▸ YOUR ASSIGNMENT
Exactly the lines from the one containing "The recording in this spectrogram, typed out" through the end of the data, and nothing more, should be retyped; pictures stay out.

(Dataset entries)
--
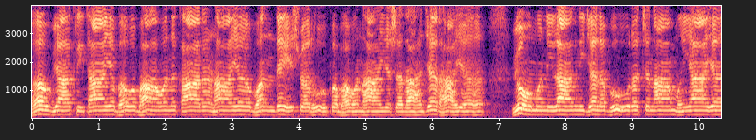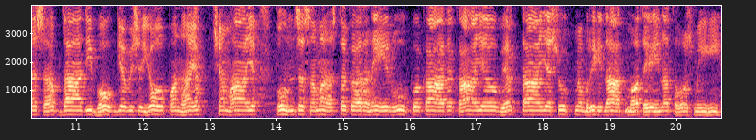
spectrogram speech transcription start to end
अव्याकृताय भवभावनकारणाय वंदे स्वरूपभवनाय सदा जराय व्योमनिलाग्निजलभूरचनामयाय, शब्दादिभोग्यविषयोपनयक्षमाय, पुंससमस्तकरणे रूपकारकाय, व्यक्ताय सूक्ष्मबृहदात्मते नतोऽस्मि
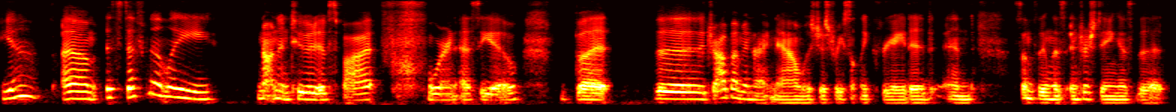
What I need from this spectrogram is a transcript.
Yeah um, it's definitely not an intuitive spot for an seo but the job i'm in right now was just recently created and something that's interesting is that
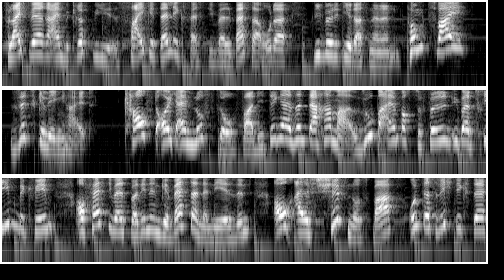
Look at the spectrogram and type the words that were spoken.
Vielleicht wäre ein Begriff wie Psychedelic Festival besser oder wie würdet ihr das nennen? Punkt 2 Sitzgelegenheit. Kauft euch ein Luftsofa. Die Dinger sind der Hammer. Super einfach zu füllen, übertrieben bequem, auf Festivals, bei denen Gewässer in der Nähe sind, auch als Schiff nutzbar und das Wichtigste,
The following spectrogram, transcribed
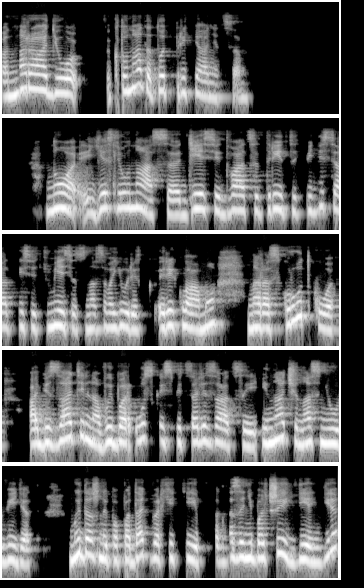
на радио. Кто надо, тот притянется. Но если у нас 10, 20, 30, 50 тысяч в месяц на свою рекламу, на раскрутку, обязательно выбор узкой специализации, иначе нас не увидят. Мы должны попадать в архетип. Тогда за небольшие деньги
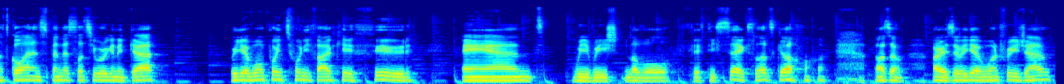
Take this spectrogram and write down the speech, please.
Let's go ahead and spend this. Let's see what we're gonna get. We get 1.25k food and we reached level 56. Let's go. awesome. Alright, so we get one free gem.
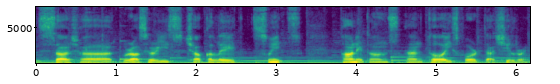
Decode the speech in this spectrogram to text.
such as groceries, chocolate, sweets, panetons, and toys for the children.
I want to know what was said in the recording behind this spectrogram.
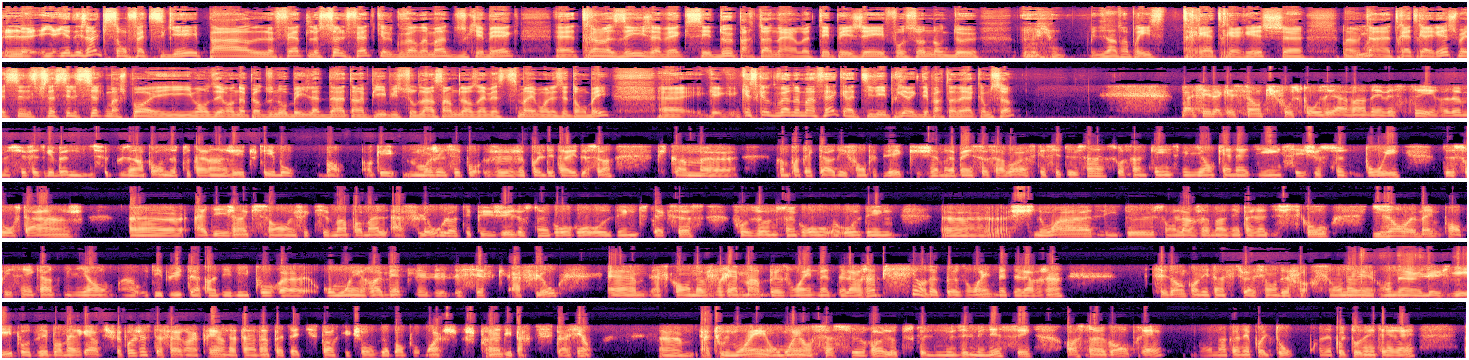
Il y a des gens qui sont fatigués par le fait, le seul fait que le gouvernement du Québec euh, transige avec ses deux partenaires, le TPG et Fosun, donc deux des entreprises très, très riches. Euh, en même mhm. temps, très, très riches, mais si, si le cirque marche pas, ils vont dire on a perdu nos billes là-dedans, tant pis, puis sur l'ensemble de leurs investissements, ils vont laisser tomber. Euh, Qu'est-ce que le gouvernement fait quand il est pris avec des partenaires comme ça? Ben, c'est la question qu'il faut se poser avant d'investir. Là, M. Fitzgibbon dit faites-vous en pas, on a tout arrangé, tout est beau. Bon, OK, moi je ne sais pas. Je n'ai pas le détail de ça. Puis comme euh, comme protecteur des fonds publics, j'aimerais bien ça savoir. Est-ce que ces 275 millions canadiens, c'est juste une bouée de sauvetage euh, à des gens qui sont effectivement pas mal à flot? Là? TPG, là, c'est un gros, gros holding du Texas. Fosun, c'est un gros holding chinois. Les deux sont largement des paradis fiscaux. Ils ont eux-mêmes pompé 50 millions euh, au début de la pandémie pour au moins remettre le, le cirque à flot. Euh, est-ce qu'on a vraiment besoin de mettre de l'argent? Puis si on a besoin de mettre de l'argent, c'est donc qu'on est en situation de force. On a, on a un levier pour dire, bon, mais regarde, je fais pas juste te faire un prêt en attendant peut-être qu'il se passe quelque chose de bon pour moi. Je, prends des participations. Euh, à tout le moins, au moins, on s'assurera. Là, tout ce que nous dit le ministre, c'est, ah, c'est un bon prêt. On n'en connaît pas le taux. On connaît pas le taux d'intérêt.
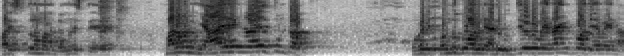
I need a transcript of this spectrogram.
పరిస్థితులు మనం గమనిస్తే మనం న్యాయంగా వెళ్తుంటాం. ఒకటి పొందుకోవాలని అది ఉద్యోగమైనా ఇంకోది ఏమైనా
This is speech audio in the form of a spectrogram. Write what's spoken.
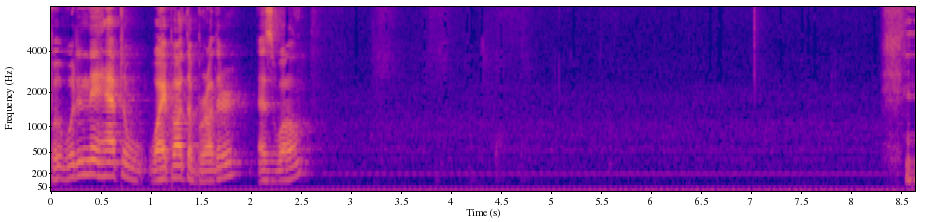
But wouldn't they have to wipe out the brother as well?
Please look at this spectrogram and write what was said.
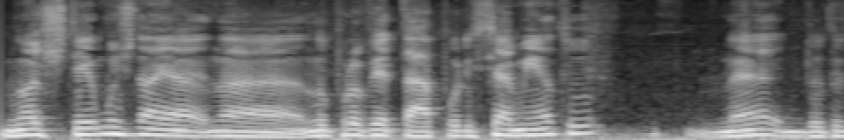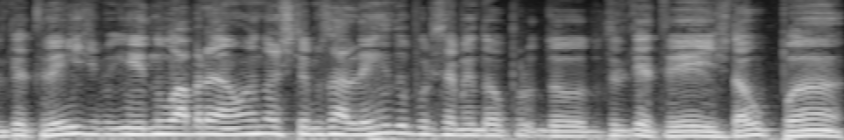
Nós temos na, na no Provetar policiamento né, do 33 e no Abraão nós temos além do policiamento do, do, do 33, da UPAM,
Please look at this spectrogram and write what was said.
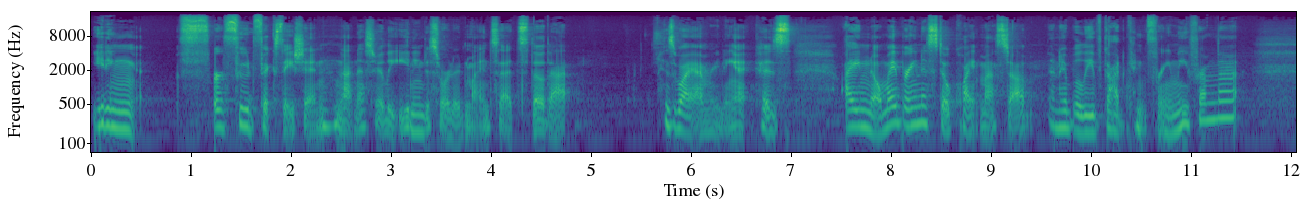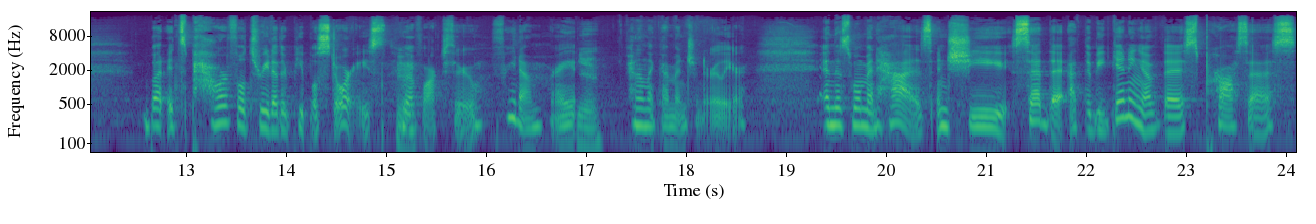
eating f- or food fixation not necessarily eating disordered mindsets though that is why i'm reading it because i know my brain is still quite messed up and i believe god can free me from that but it's powerful to read other people's stories who hmm. have walked through freedom right Yeah. kind of like i mentioned earlier And this woman has. And she said that at the beginning of this process,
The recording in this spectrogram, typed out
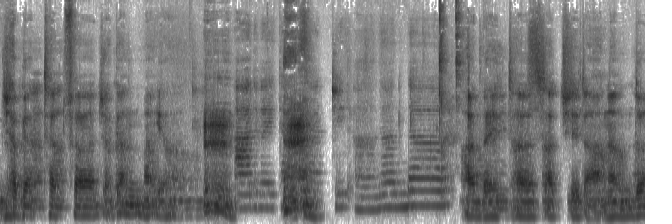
Jagat Tattva Jaganmaya. Advaita Satchit Ananda. Advaita Satchitananda.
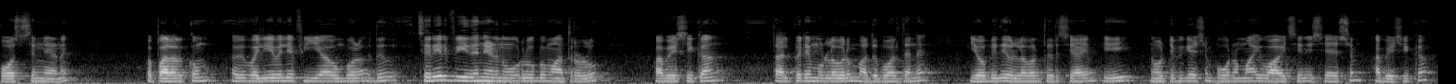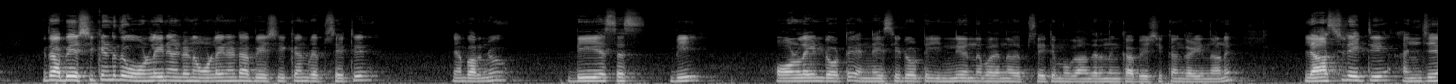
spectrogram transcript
പോസ്റ്റ് തന്നെയാണ്. ഇപ്പോൾ പലർക്കും വലിയ വലിയ ഫീ ആകുമ്പോൾ ഇത് ചെറിയൊരു ഫീ തന്നെയാണ്. നൂറ് രൂപ മാത്രമേ ഉള്ളൂ. അപേക്ഷിക്കാൻ താല്പര്യമുള്ളവരും അതുപോലെ തന്നെ യോഗ്യതയുള്ളവർ തീർച്ചയായും ഈ നോട്ടിഫിക്കേഷൻ പൂർണമായി വായിച്ചതിന് ശേഷം അപേക്ഷിക്കാം. ഇത് അപേക്ഷിക്കേണ്ടത് ഓൺലൈനായിട്ടാണ് ഓൺലൈനായിട്ട് അപേക്ഷിക്കാൻ വെബ്സൈറ്റ് ഞാൻ പറഞ്ഞു D S S B online dot N I C dot in എന്ന് പറയുന്ന വെബ്സൈറ്റ് മുഖാന്തരം നിങ്ങൾക്ക് അപേക്ഷിക്കാൻ കഴിയുന്നതാണ്. ലാസ്റ്റ് ഡേറ്റ് അഞ്ച്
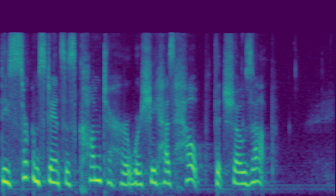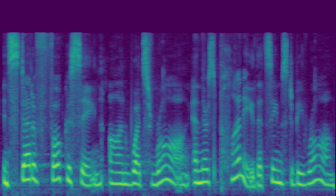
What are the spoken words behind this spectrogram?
these circumstances come to her where she has help that shows up. Instead of focusing on what's wrong, and there's plenty that seems to be wrong,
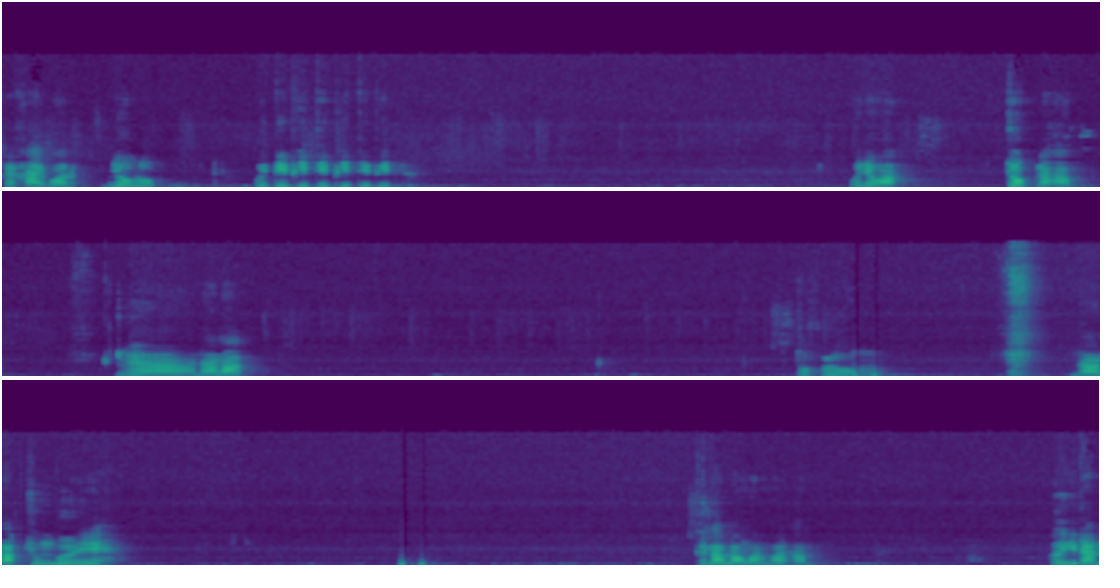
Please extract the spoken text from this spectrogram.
คล้ายๆบอลโยกหลบ อุ้ยติดพิษติดพิษติดพิษหมดยังวะ จบแล้วครับน่าน่ารัก ตกลง น่ารักจุงเบยไปรับรางวัลก่อนครับ เฮ้ยดัน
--
▸ EXERCISE ANSWER
The recording in this spectrogram, typed out
Jagat Tattva Jaganmaya. Advaita Satchit Ananda. Advaita Satchitananda.
spectrogram transcript
പോസ്റ്റ് തന്നെയാണ്. ഇപ്പോൾ പലർക്കും വലിയ വലിയ ഫീ ആകുമ്പോൾ ഇത് ചെറിയൊരു ഫീ തന്നെയാണ്. നൂറ് രൂപ മാത്രമേ ഉള്ളൂ. അപേക്ഷിക്കാൻ താല്പര്യമുള്ളവരും അതുപോലെ തന്നെ യോഗ്യതയുള്ളവർ തീർച്ചയായും ഈ നോട്ടിഫിക്കേഷൻ പൂർണമായി വായിച്ചതിന് ശേഷം അപേക്ഷിക്കാം. ഇത് അപേക്ഷിക്കേണ്ടത് ഓൺലൈനായിട്ടാണ് ഓൺലൈനായിട്ട് അപേക്ഷിക്കാൻ വെബ്സൈറ്റ് ഞാൻ പറഞ്ഞു D S S B online dot N I C dot in എന്ന് പറയുന്ന വെബ്സൈറ്റ് മുഖാന്തരം നിങ്ങൾക്ക് അപേക്ഷിക്കാൻ കഴിയുന്നതാണ്. ലാസ്റ്റ് ഡേറ്റ് അഞ്ച്
What are the spoken words behind this spectrogram?
these circumstances come to her where she has help that shows up. Instead of focusing on what's wrong, and there's plenty that seems to be wrong,
Please extract the spoken text from this spectrogram.
คล้ายๆบอลโยกหลบ อุ้ยติดพิษติดพิษติดพิษหมดยังวะ จบแล้วครับน่าน่ารัก ตกลง น่ารักจุงเบยไปรับรางวัลก่อนครับ เฮ้ยดัน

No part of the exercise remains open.